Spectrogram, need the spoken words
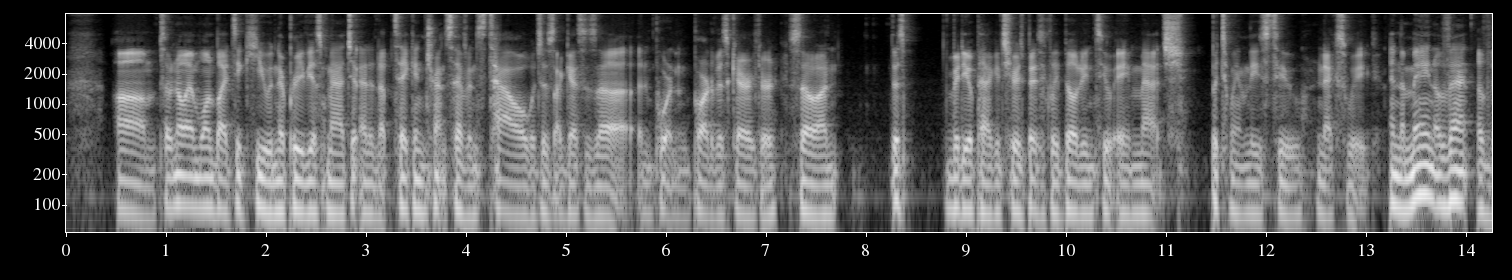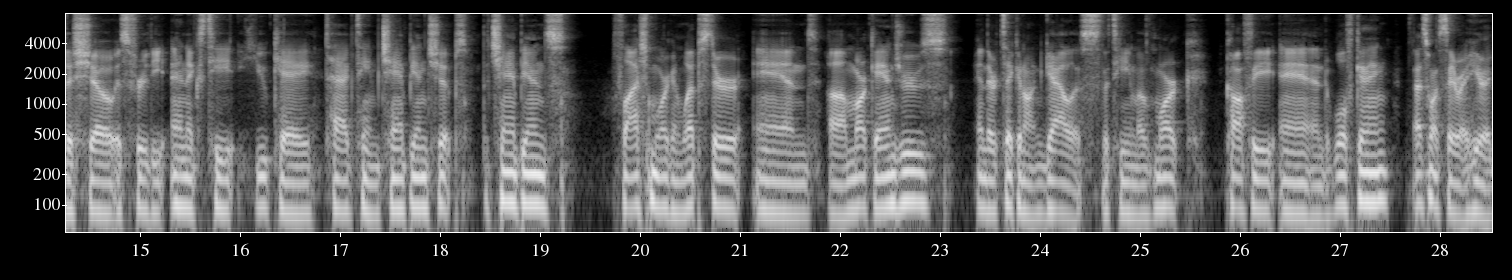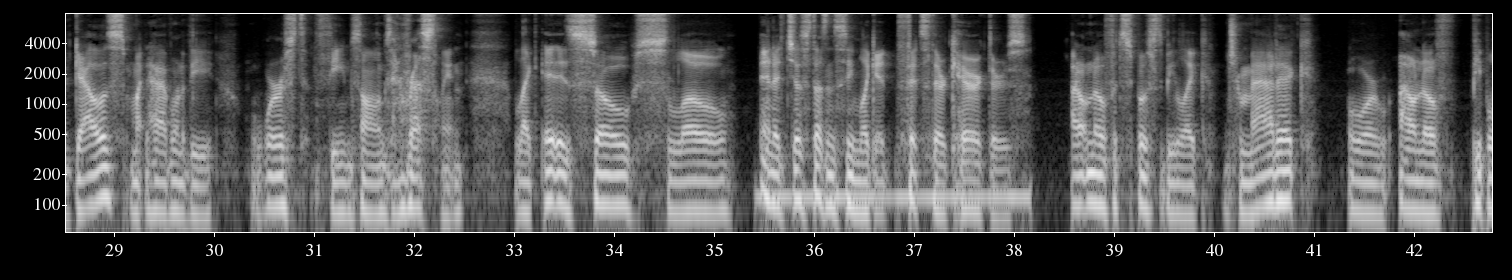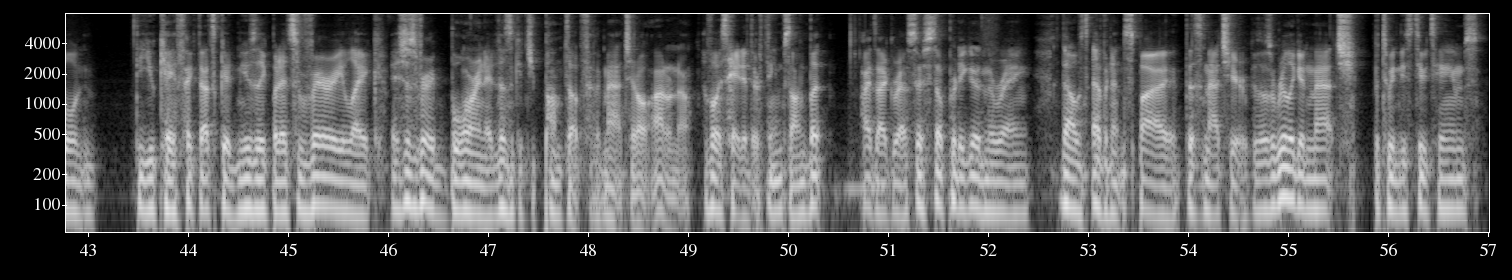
Um, so Noam won by DQ in their previous match and ended up taking Trent Seven's towel, which is, I guess, is a, an important part of his character. So uh, this video package here is basically building to a match between these two next week. And the main event of this show is for the NXT UK Tag Team Championships. The champions Flash Morgan Webster and uh, Mark Andrews, and they're taking on Gallus, the team of Mark, Coffey, and Wolfgang. I just want to say right here, Gallus might have one of the worst theme songs in wrestling. Like, it is so slow, and it just doesn't seem like it fits their characters. I don't know if it's supposed to be like dramatic, or I don't know if people in the UK think that's good music, but it's very like it's just very boring. It doesn't get you pumped up for the match at all. I don't know. I've always hated their theme song, but I digress. They're still pretty good in the ring. That was evidenced by this match here because it was a really good match between these two teams.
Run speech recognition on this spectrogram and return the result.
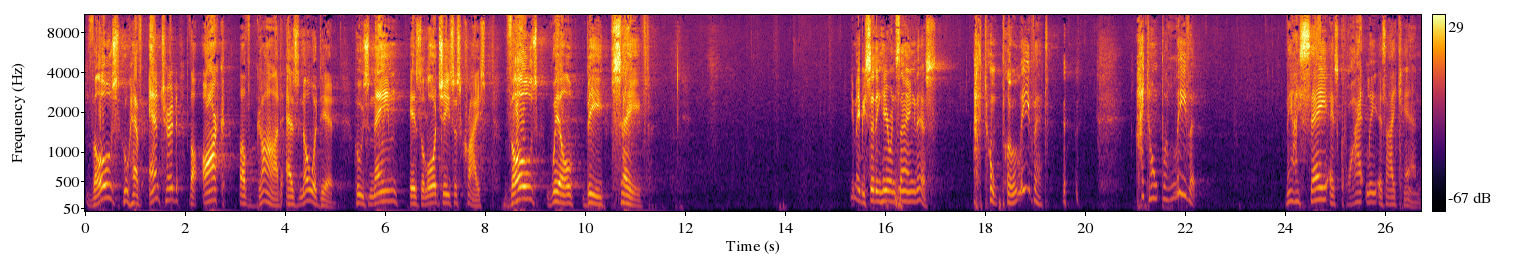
those who have entered the ark of God, as Noah did, whose name is the Lord Jesus Christ, those will be saved. You may be sitting here and saying this I don't believe it. I don't believe it. May I say as quietly as I can,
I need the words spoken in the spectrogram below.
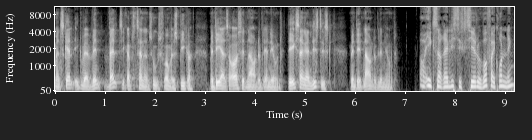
Man skal ikke være valgt i repræsentanternes hus for at være speaker, men det er altså også et navn, der bliver nævnt. Det er ikke så realistisk, men det er et navn, der bliver nævnt. Og ikke så realistisk, siger du. Hvorfor i grunden, ikke?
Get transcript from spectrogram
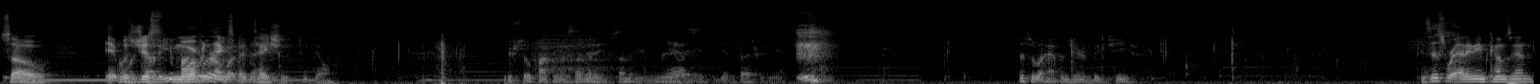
So it was my just God, are you more of an popular or what today? expectation. Keep going. You're so popular. Somebody, somebody really Yes. needs to get in touch with you. This is what happens. You're a big chief. Is this where editing comes in?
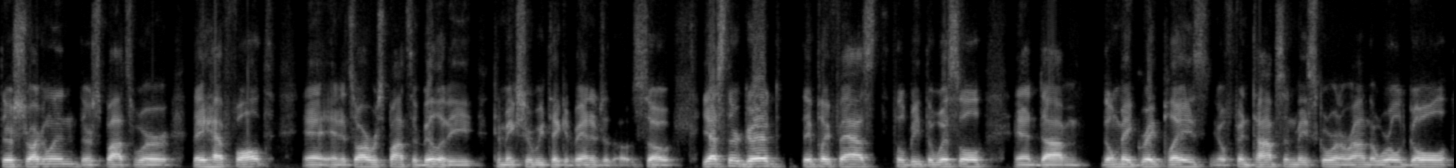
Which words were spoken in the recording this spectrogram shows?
they're struggling. There's spots where they have fault, and, and, it's our responsibility to make sure we take advantage of those. So yes, they're good. They play fast. They'll beat the whistle, and um, they'll make great plays. You know, Finn Thompson may score an around the world goal.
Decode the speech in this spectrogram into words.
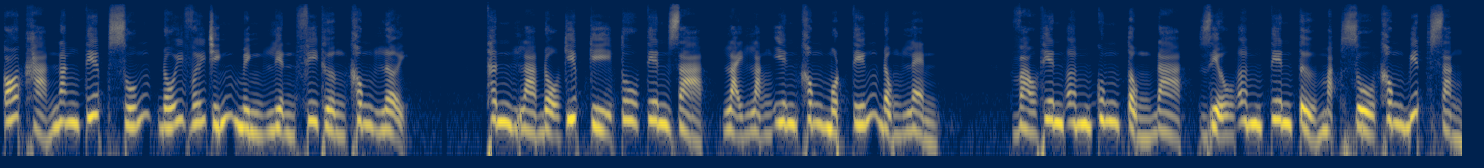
Có khả năng tiếp xuống đối với chính mình liền phi thường không lợi. Thân là độ kiếp kỳ tu tiên giả, lại lặng yên không một tiếng động lẻn. Vào thiên âm cung tổng đà, diệu âm tiên tử mặc dù không biết rằng.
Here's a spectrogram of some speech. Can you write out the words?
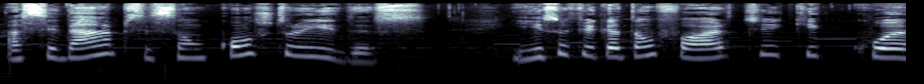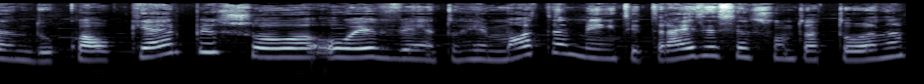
As sinapses são construídas e isso fica tão forte que quando qualquer pessoa ou evento remotamente traz esse assunto à tona,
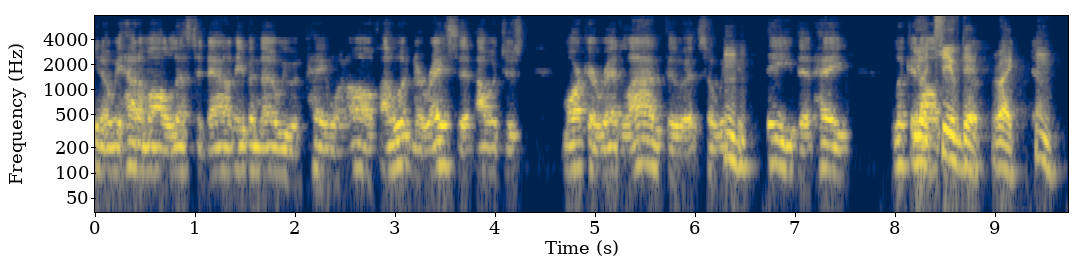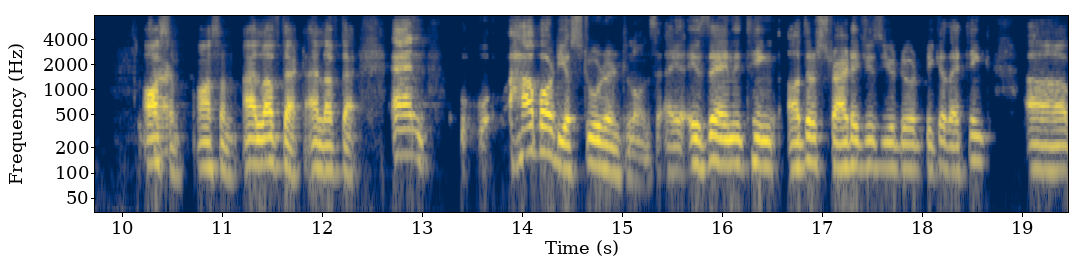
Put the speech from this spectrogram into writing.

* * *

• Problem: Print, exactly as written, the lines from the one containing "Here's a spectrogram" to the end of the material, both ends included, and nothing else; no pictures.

• Reply to the exercise:
Here's a spectrogram of some speech. Can you write out the words?
As sinapses são construídas e isso fica tão forte que quando qualquer pessoa ou evento remotamente traz esse assunto à tona,
Put the speech from this spectrogram into writing.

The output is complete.